Since I was on Waikiki 38 years earlier, it seems that they have built three times as many hotels and the beach has shrunk! We were headed for Ft. DeRussy near which there was supposed to be a place called Parrot-Dise where you could have your picture taken with various exotic birds. My wife grew up with a brilliant parrot, who lived more than 50 years, so Parrot-Dise was a dream for her. (We found it in a Cruise Critic review posted in the Hawaii Port thread). When I told Dino, the proprietor, that my wife had traveled 5000 miles to see his birds, he went to work and soon we had pictures of her with 2, 4, and finally 6 birds, the last one with two patiently lying on their backs in her hands! Between Duke's and Parrot-Dise, we had a great day on Waikiki.
The ship planned a bar-b-que for the aft pool area and the Lido as we weren't scheduled to leave Oahu until 11 PM. Unfortunately, the wind and sporadic rain were unplanned visitors, but the food was good anyway and the staff did their best given the conditions.
Kauai was the next stop and we had reservations at Blue Hawaiian Helicopters for an aerial tour. It turns out that their office where we would check-in could be seen from the ship and was a less than 10 minute walk. The helicopter ride was spectacular and even though I was not at a window seat, the views from the newer Eco-Star copter were great. You just needed to be aware of reflections on the window when taking photos. We had lunch after the flight at The Feral Pig, a nice, informal restaurant located in the same mini-mall as Blue Hawaiian.
The last stop was Maui, where we had signed up for an 8 hr tour to the Haleakala Crater and 'Iao Needle State Park. Unfortunately, the crater was overcast (at 10,000 ft) and filled with clouds. It was, however, an interesting bus trip around Maui and the 'Iao Needle was a compelling spot. The only minor drawback, besides the clouds, was our very genial guide/driver who ran out of information at about the 5 Â½ hr mark and resorted to singing us Hawaiian songs. Great if you like Hawaiian music.
Maui was our only tendering port which was one of the reasons we chose to take a ship's excursion--priority disembarking. I can say it was uneventful although the re-tendering process was annoying: "Sir, may I look under your hat?" They also checked ID's at both ends of the pier raising the question of how did I get to the end of the pier if I didn't have an ID? Did I swim?
If you have kept up with this long review, you know we had a great time and HAL was a big part of it. We have been on Regent and Oceania five times and were worried as to how we'd like a much bigger ship.
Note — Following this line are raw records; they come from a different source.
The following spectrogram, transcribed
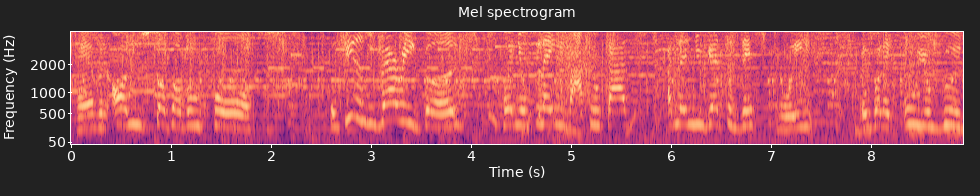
I have an unstoppable force. It feels very good when you're playing Battle Cats and then you get to this point where you've got like all your good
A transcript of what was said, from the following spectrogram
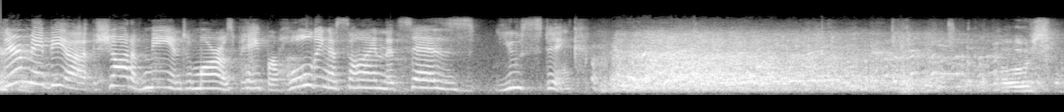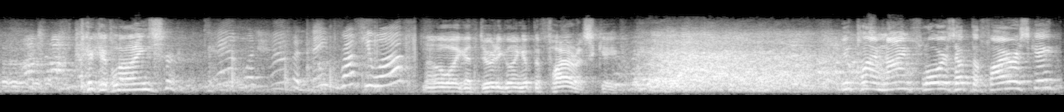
there may be a shot of me in tomorrow's paper holding a sign that says, You stink. those picket lines. Ted, what happened? They rough you up? No, I got dirty going up the fire escape. You climbed nine floors up the fire escape?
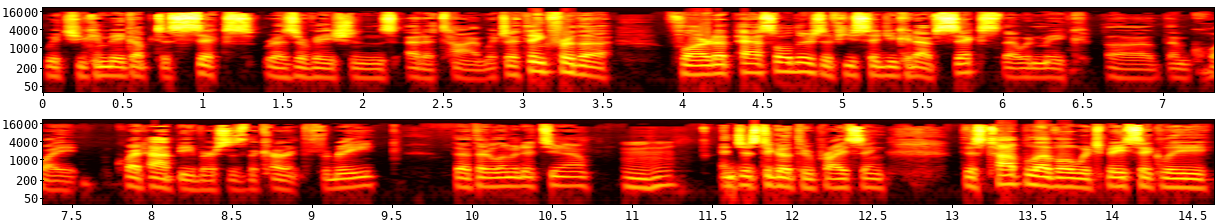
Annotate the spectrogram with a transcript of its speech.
which you can make up to 6 reservations at a time, which I think for the Florida pass holders if you said you could have 6, that would make uh, them quite quite happy versus the current 3 that they're limited to now. Mm-hmm. And just to go through pricing, this top level, which basically,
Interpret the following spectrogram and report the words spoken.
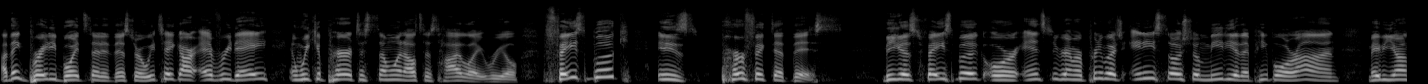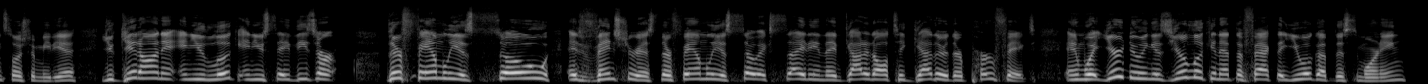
I think Brady Boyd said it this way we take our everyday and we compare it to someone else's highlight reel. Facebook is perfect at this because Facebook or Instagram or pretty much any social media that people are on, maybe you're on social media, you get on it and you look and you say, These are their family is so adventurous. Their family is so exciting. They've got it all together. They're perfect. And what you're doing is you're looking at the fact that you woke up this morning,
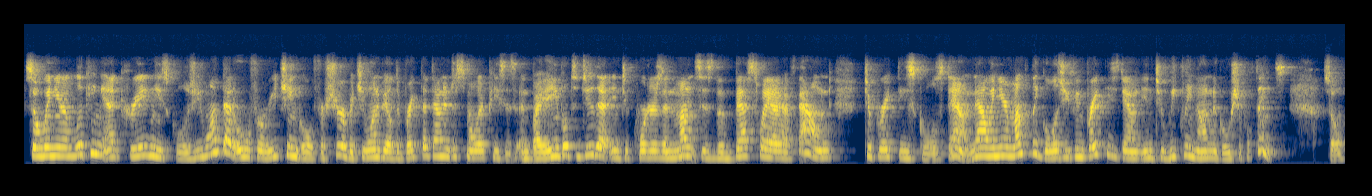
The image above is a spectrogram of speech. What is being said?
So when you're looking at creating these goals, you want that overreaching goal for sure, but you want to be able to break that down into smaller pieces. And by able to do that into quarters and months is the best way I have found to break these goals down. Now, in your monthly goals, you can break these down into weekly non-negotiable things. So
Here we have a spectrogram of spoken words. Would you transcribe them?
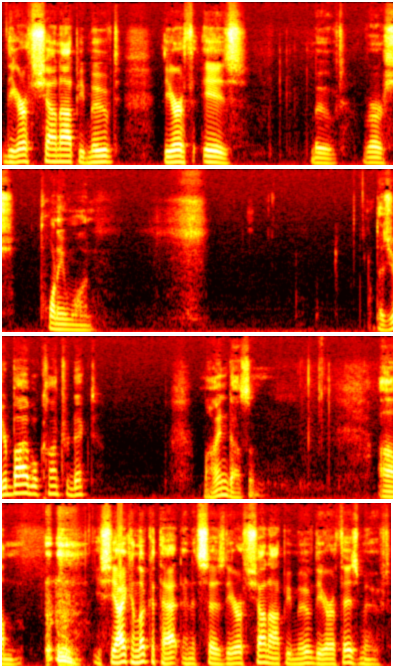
the earth shall not be moved. The earth is moved. Verse 21. Does your Bible contradict? Mine doesn't. Um, you see, I can look at that and it says, The earth shall not be moved, the earth is moved.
Well, we liked it so much that we signed up onboard for a similar trip next March on the smaller Zaandam.
By the way, if you're thinking about a trip to the Hawaiian Islands, you can't do better for research than the Hawaii (Maui, Kauai, Oahu) Revealed series by Wizard Publications available at Amazon. Much of what we saw and enjoyed in the islands came from these books.